- _Work to complete_
Return the data exactly, with all pictures removed.

- _Records provided_
################

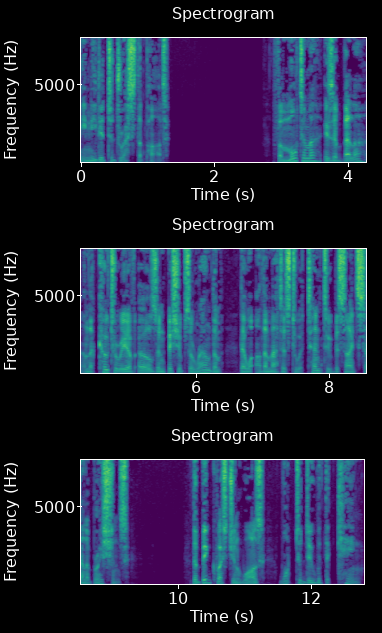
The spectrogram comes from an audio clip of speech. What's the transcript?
he needed to dress the part. For Mortimer, Isabella, and the coterie of earls and bishops around them, there were other matters to attend to besides celebrations. The big question was what to do with the king.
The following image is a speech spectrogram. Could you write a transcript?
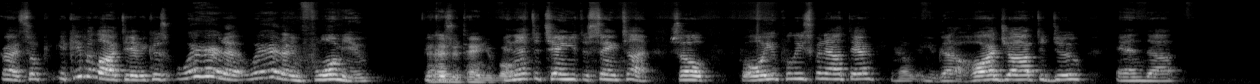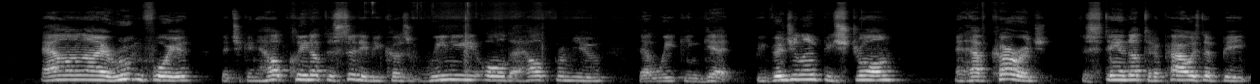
Right. So you keep it locked here because we're here to we're here to inform you And because entertain you both. and entertain you at the same time. So for all you policemen out there, you know you've got a hard job to do, and uh, Alan and I are rooting for you that you can help clean up the city because we need all the help from you that we can get. Be vigilant, be strong, and have courage to stand up to the powers that be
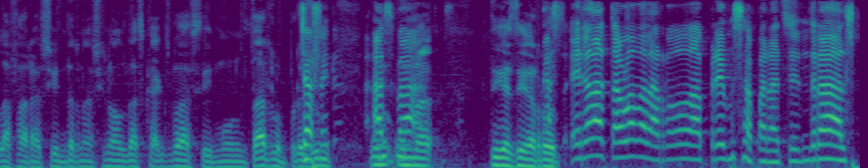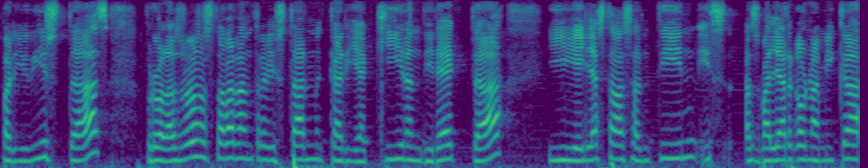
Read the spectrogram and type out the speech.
La Federació Internacional d'Escacs va decidir multar-lo, però De és un, fet, un, es va- una... Digues, digues, Ruth. Era la taula de la roda de premsa per atendre els periodistes, però aleshores estaven entrevistant Kariakin en directe i ella estava sentint i es va allargar una mica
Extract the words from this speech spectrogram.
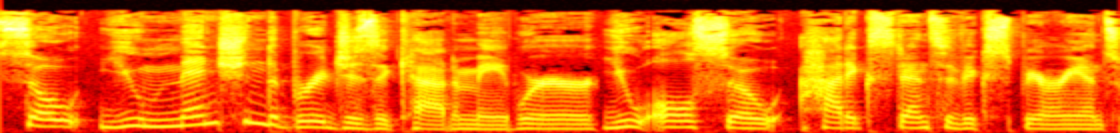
So you mentioned the Bridges Academy where you also had extensive experience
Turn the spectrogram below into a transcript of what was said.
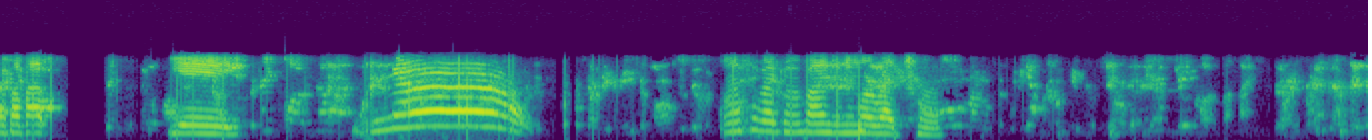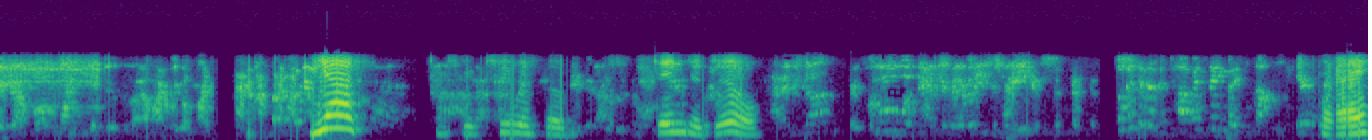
Up, up, up. Yay. No! Let's see if I can find any more red. Yes! Group 2 is the thing to do. Okay.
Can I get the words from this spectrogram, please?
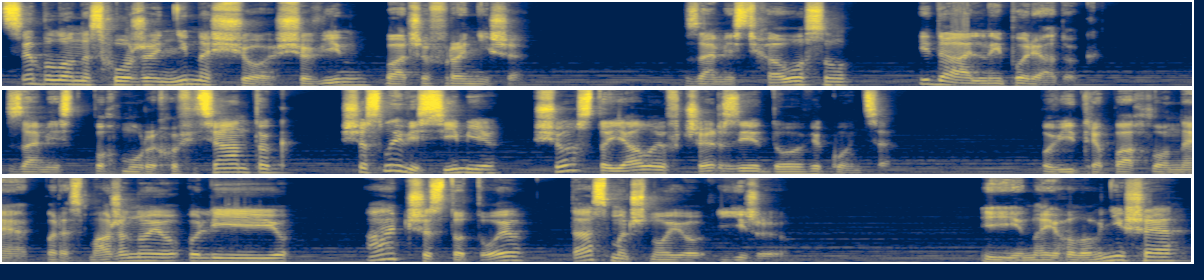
Це було не схоже ні на що, що він бачив раніше. Замість хаосу ідеальний порядок, замість похмурих офіціанток, щасливі сім'ї, що стояли в черзі до віконця. Повітря пахло не пересмаженою олією, а чистотою та смачною їжею. І найголовніше,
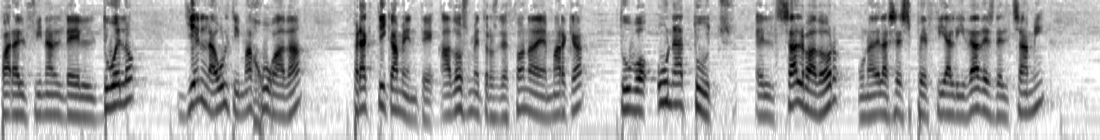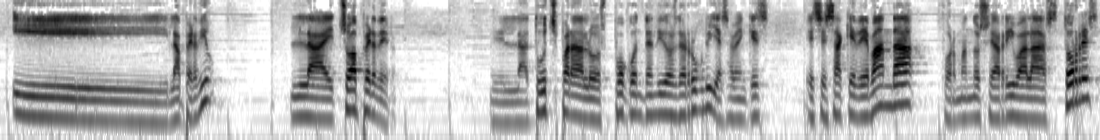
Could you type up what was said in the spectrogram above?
para el final del duelo. Y en la última jugada, prácticamente a dos metros de zona de marca, tuvo una touch el Salvador, una de las especialidades del Chami, y la perdió. La echó a perder. La touch para los poco entendidos de rugby, ya saben que es ese saque de banda, formándose arriba las torres.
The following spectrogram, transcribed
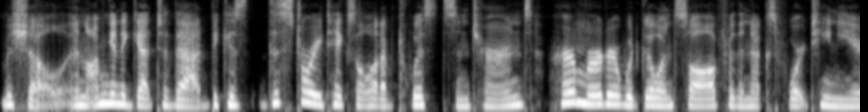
Michelle. And I'm going to get to that because this story takes a lot of twists and turns. Her murder would go unsolved for the next 14 years,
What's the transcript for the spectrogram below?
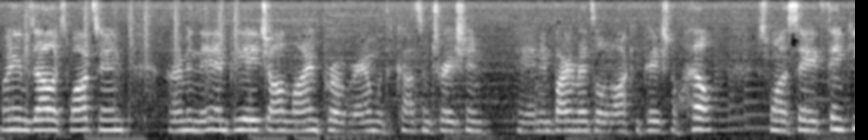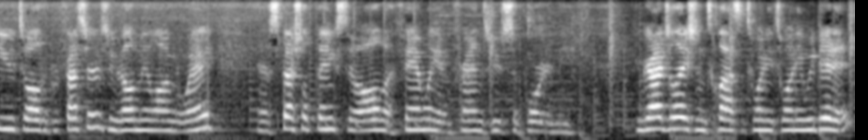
my name is Alex Watson. I'm in the MPH online program with a concentration in environmental and occupational health. Just want to say thank you to all the professors who helped me along the way, and a special thanks to all my family and friends who supported me. Congratulations, class of 2020, we did it.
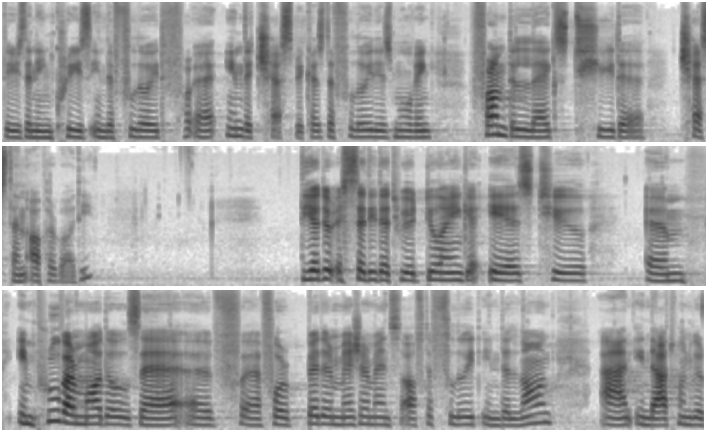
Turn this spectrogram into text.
there is an increase in the fluid uh, in the chest because the fluid is moving from the legs to the chest and upper body. The other study that we are doing is to um, improve our models uh, uh, for better measurements of the fluid in the lung and in that one, we're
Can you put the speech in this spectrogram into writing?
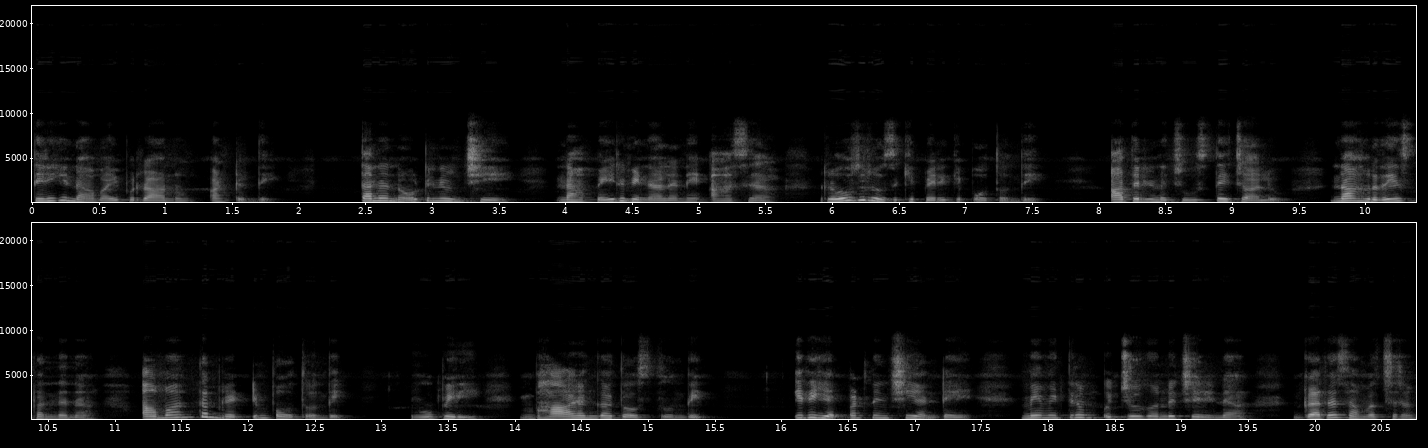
తిరిగి నా వైపు రాను అంటుంది. తన నోటి నుంచి నా పేరు వినాలనే ఆశ రోజు రోజుకి పెరిగిపోతుంది. అతనిని చూస్తే చాలు నా హృదయ స్పందన అమాంతం రెట్టింపవుతుంది. ఊపిరి భారంగా తోస్తుంది. ఇది ఎప్పటి నుంచి అంటే మేమిద్దరం ఉద్యోగంలో చేరిన గత సంవత్సరం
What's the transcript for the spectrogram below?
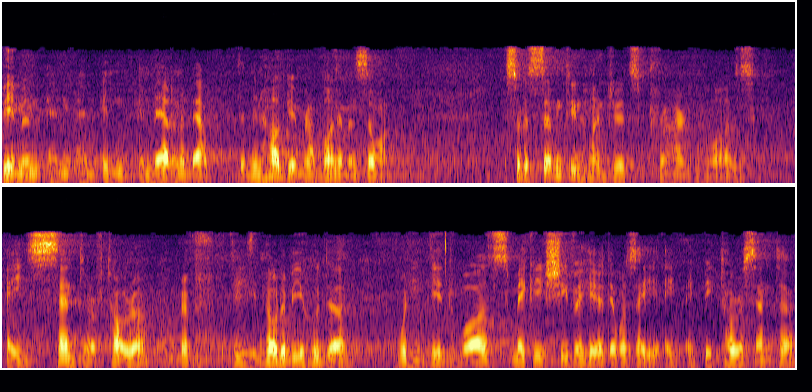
Bim and, and, and, and, and Meren about the Minhagim, Rabbonim, and so on. So the 1700s, Prague was a center of Torah. The Noda Yehuda, what he did was make a yeshiva here. There was a, a, a big Torah center.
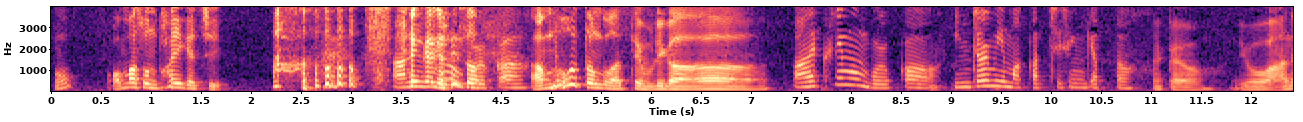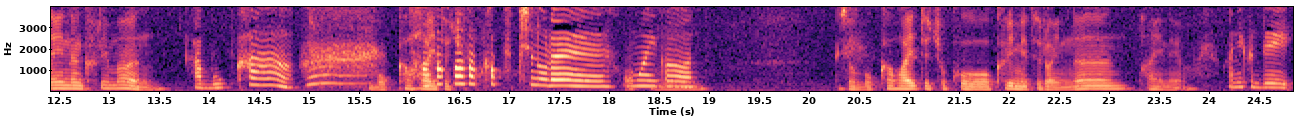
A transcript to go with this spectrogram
어 엄마 손 파이겠지. 생각을 크림은 해서. 뭘까? 안 먹었던 것 같아 우리가. 안에 크림은 뭘까? 인절미 맛 같이 생겼다. 그러니까요. 요 안에 있는 크림은 아 모카. 모카 화이트. 초- 바삭바삭 카푸치노래. 오 마이 갓. 음, 그래서 모카 화이트 초코 크림이 들어있는 파이네요. 아니 근데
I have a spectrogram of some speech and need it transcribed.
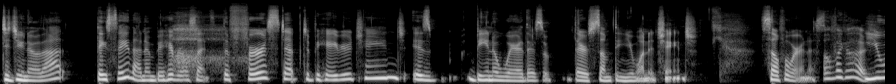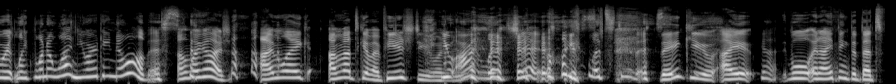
Did you know that? They say that in behavioral science. The first step to behavior change is being aware there's a there's something you want to change. Yeah. Self-awareness. Oh my gosh. You were like 101. You already know all this. Oh my gosh. I'm like, I'm about to get my PhD. you are legit. like, let's do this. Thank you. I yeah. well, and I think that that's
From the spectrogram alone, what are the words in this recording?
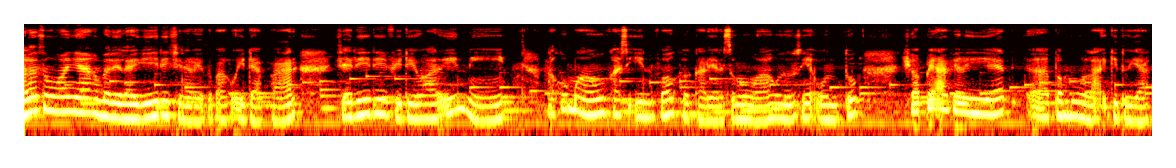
Halo semuanya, kembali lagi di channel YouTube aku Idapar. Jadi di video hari ini aku mau kasih info ke kalian semua khususnya untuk Shopee affiliate uh, pemula gitu ya.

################

- _Result for this exercise_
The spectrogram comes from an audio clip of speech. What's the transcript?
he needed to dress the part. For Mortimer, Isabella, and the coterie of earls and bishops around them, there were other matters to attend to besides celebrations. The big question was what to do with the king.
The following image is a speech spectrogram. Could you write a transcript?
Right. So you keep it locked here because we're here to we're here to inform you And because entertain you both. and entertain you at the same time. So for all you policemen out there, you know you've got a hard job to do, and uh, Alan and I are rooting for you that you can help clean up the city because we need all the help from you that we can get. Be vigilant, be strong, and have courage to stand up to the powers that be
Read the spectrogram and type out the speech.
La Federació Internacional d'Escacs va decidir multar-lo, però De és un, fet, un, es va- una... Digues, digues, Ruth. Era la taula de la roda de premsa per atendre els periodistes, però aleshores estaven entrevistant Kariakin en directe i ella estava sentint i es va allargar una mica
Extract the words from this speech spectrogram.
So you mentioned the Bridges Academy where you also had extensive experience
Turn the spectrogram below into a transcript of what was said.
Up, up, up. Yay. No! Let's see if I can find any more red. Yes! Group 2 is the thing to do. Okay.
Can I get the words from this spectrogram, please?
Це було не схоже ні на що, що він бачив раніше. Замість хаосу ідеальний порядок, замість похмурих офіціанток, щасливі сім'ї, що стояли в черзі до віконця. Повітря пахло не пересмаженою олією, а чистотою та смачною їжею. І найголовніше,
Could you type up what was said in the spectrogram above?
para el final del duelo. Y en la última jugada, prácticamente a dos metros de zona de marca, tuvo una touch el Salvador, una de las especialidades del Chami, y la perdió. La echó a perder. La touch para los poco entendidos de rugby, ya saben que es ese saque de banda, formándose arriba las torres.
The following spectrogram, transcribed
Michelle. And I'm going to get to that because this story takes a lot of twists and turns. Her murder would go unsolved for the next 14 years,
What's the transcript for the spectrogram below?
my name is Alex Watson. I'm in the MPH online program with a concentration in environmental and occupational health. Just want to say thank you to all the professors who helped me along the way, and a special thanks to all my family and friends who supported me. Congratulations, class of 2020, we did it.
Turn this spectrogram into text.
there is an increase in the fluid uh, in the chest because the fluid is moving from the legs to the chest and upper body. The other study that we are doing is to um, improve our models uh, uh, for better measurements of the fluid in the lung and in that one, we're
Can you put the speech in this spectrogram into writing?
తిరిగి నా వైపు రాను అంటుంది. తన నోటి నుంచి నా పేరు వినాలనే ఆశ రోజు రోజుకి పెరిగిపోతుంది. అతనిని చూస్తే చాలు నా హృదయ స్పందన అమాంతం రెట్టింపవుతుంది. ఊపిరి భారంగా తోస్తుంది. ఇది ఎప్పటి నుంచి అంటే మేమిద్దరం ఉద్యోగంలో చేరిన గత సంవత్సరం
What's the transcript for the spectrogram below?
Bim and, and, and, and, and Meren about the Minhagim, Rabbonim, and so on. So the 1700s, Prague was a center of Torah. The Noda Yehuda, what he did was make a yeshiva here. There was a, a, a big Torah center.
A transcript to go with this spectrogram
어 엄마 손 파이겠지. 생각을 크림은 해서. 뭘까? 안 먹었던 것 같아 우리가. 안에 크림은 뭘까? 인절미 맛 같이 생겼다. 그러니까요. 요 안에 있는 크림은 아 모카. 모카 화이트. 초- 바삭바삭 카푸치노래. 오 마이 갓. 음, 그래서 모카 화이트 초코 크림이 들어있는 파이네요. 아니 근데
I have a spectrogram of some speech and need it transcribed.
Did you know that? They say that in behavioral science. The first step to behavior change is being aware there's a there's something you want to change. Yeah. Self-awareness. Oh my gosh. You were like 101. You already know all this. Oh my gosh. I'm like, I'm about to get my PhD. you are legit. like, let's do this. Thank you. I yeah. well, and I think that that's
From the spectrogram alone, what are the words in this recording?
Halo semuanya, kembali lagi di channel YouTube aku Idapar. Jadi di video hari ini aku mau kasih info ke kalian semua khususnya untuk Shopee affiliate uh, pemula gitu ya.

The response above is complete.